» **Stored data**
____
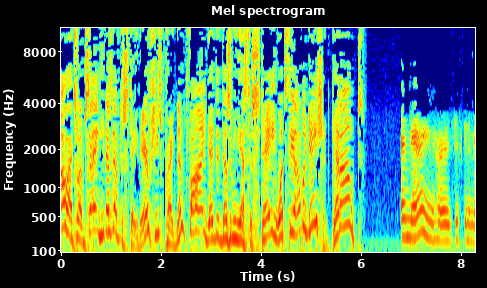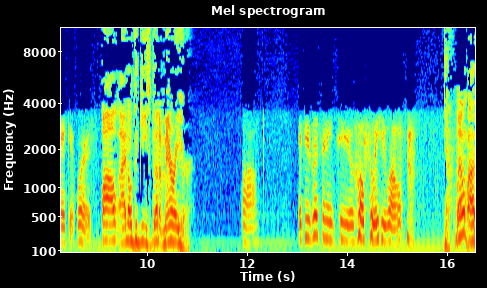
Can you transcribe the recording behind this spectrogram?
Well, that's what I'm saying. He doesn't have to stay there. If she's pregnant, fine. It doesn't mean he has to stay. What's the obligation? Get out. And marrying her is just going to make it worse. Well, I don't think he's going to marry her. Well, if he's listening to you, hopefully he won't. Yeah, well, I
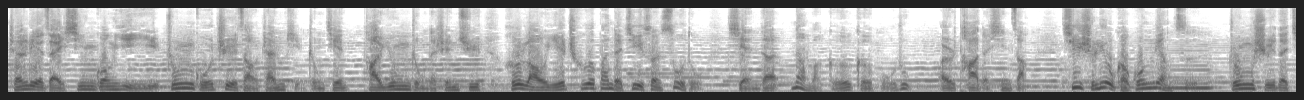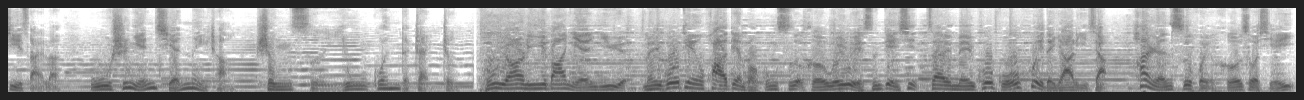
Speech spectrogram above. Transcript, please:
陈列在星光熠熠中国制造展品中间。它臃肿的身躯和老爷车般的计算速度显得那么格格不入，而他的心脏，七十六个光量子，忠实地记载了五十年前那场。生死攸关的战争。公元二零一八年一月，美国电话电报公司和威瑞森电信在美国国会的压力下，悍然撕毁合作协议，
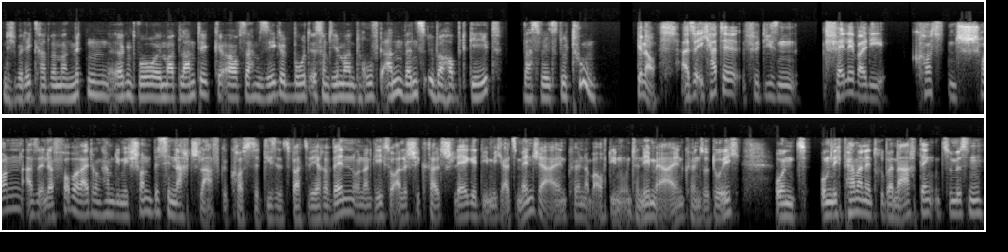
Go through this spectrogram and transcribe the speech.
Und ich überlege gerade, wenn man mitten irgendwo im Atlantik auf seinem Segelboot ist und jemand ruft an, wenn es überhaupt geht, was willst du tun? Genau. Also ich hatte für diesen Fälle, weil die kosten schon, also in der Vorbereitung haben die mich schon ein bisschen Nachtschlaf gekostet, dieses Was wäre wenn und dann gehe ich so alle Schicksalsschläge, die mich als Mensch ereilen können, aber auch die ein Unternehmen ereilen können, so durch. Und um nicht permanent drüber nachdenken zu müssen,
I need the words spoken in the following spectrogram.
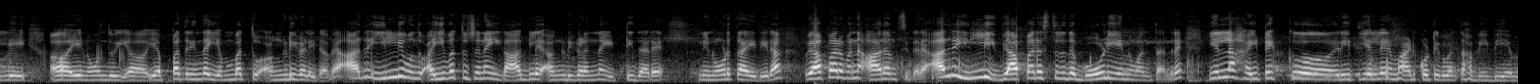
ಇಲ್ಲಿ ಏನು, ಒಂದು, ಎಪ್ಪತ್ತರಿಂದ ಎಂಬತ್ತು ಅಂಗಡಿಗಳಿದಾವೆ. ಆದರೆ ಇಲ್ಲಿ ಒಂದು ಐವತ್ತು ಜನ ಈಗಾಗಲೇ ಅಂಗಡಿಗಳನ್ನು ಇಟ್ಟಿದ್ದಾರೆ. ನೀವು ನೋಡ್ತಾ ಇದ್ದೀರಾ, ವ್ಯಾಪಾರವನ್ನು ಆರಂಭಿಸಿದ್ದಾರೆ. ಆದರೆ ಇಲ್ಲಿ ವ್ಯಾಪಾರಸ್ಥರದ ಗೋಳಿ ಏನು ಅಂತಂದರೆ, ಎಲ್ಲ ಹೈಟೆಕ್ ರೀತಿಯಲ್ಲೇ ಮಾಡಿಕೊಟ್ಟಿರುವಂತಹ ಬಿ ಬಿ ಎಂ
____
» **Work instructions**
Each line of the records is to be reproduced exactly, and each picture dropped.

» **Answer to this task**
Can you transcribe the recording behind this spectrogram?
Well, that's what I'm saying. He doesn't have to stay there. If she's pregnant, fine. It doesn't mean he has to stay. What's the obligation? Get out. And marrying her is just going to make it worse. Well, I don't think he's going to marry her. Well, if he's listening to you, hopefully he won't. Yeah, well, I
Speech spectrogram above. Transcript, please:
陈列在星光熠熠中国制造展品中间。它臃肿的身躯和老爷车般的计算速度显得那么格格不入，而他的心脏，七十六个光量子，忠实地记载了五十年前那场。生死攸关的战争。公元二零一八年一月，美国电话电报公司和威瑞森电信在美国国会的压力下，悍然撕毁合作协议，
Go through this spectrogram and transcribe the speech.
Und ich überlege gerade, wenn man mitten irgendwo im Atlantik auf seinem Segelboot ist und jemand ruft an, wenn es überhaupt geht, was willst du tun? Genau. Also ich hatte für diesen Fälle, weil die kosten schon, also in der Vorbereitung haben die mich schon ein bisschen Nachtschlaf gekostet, dieses Was wäre wenn und dann gehe ich so alle Schicksalsschläge, die mich als Mensch ereilen können, aber auch die ein Unternehmen ereilen können, so durch. Und um nicht permanent drüber nachdenken zu müssen,
I need the words spoken in the following spectrogram.
ಇಲ್ಲಿ ಏನು, ಒಂದು, ಎಪ್ಪತ್ತರಿಂದ ಎಂಬತ್ತು ಅಂಗಡಿಗಳಿದಾವೆ. ಆದರೆ ಇಲ್ಲಿ ಒಂದು ಐವತ್ತು ಜನ ಈಗಾಗಲೇ ಅಂಗಡಿಗಳನ್ನು ಇಟ್ಟಿದ್ದಾರೆ. ನೀವು ನೋಡ್ತಾ ಇದ್ದೀರಾ, ವ್ಯಾಪಾರವನ್ನು ಆರಂಭಿಸಿದ್ದಾರೆ. ಆದರೆ ಇಲ್ಲಿ ವ್ಯಾಪಾರಸ್ಥರದ ಗೋಳಿ ಏನು ಅಂತಂದರೆ, ಎಲ್ಲ ಹೈಟೆಕ್ ರೀತಿಯಲ್ಲೇ ಮಾಡಿಕೊಟ್ಟಿರುವಂತಹ ಬಿ ಬಿ ಎಂ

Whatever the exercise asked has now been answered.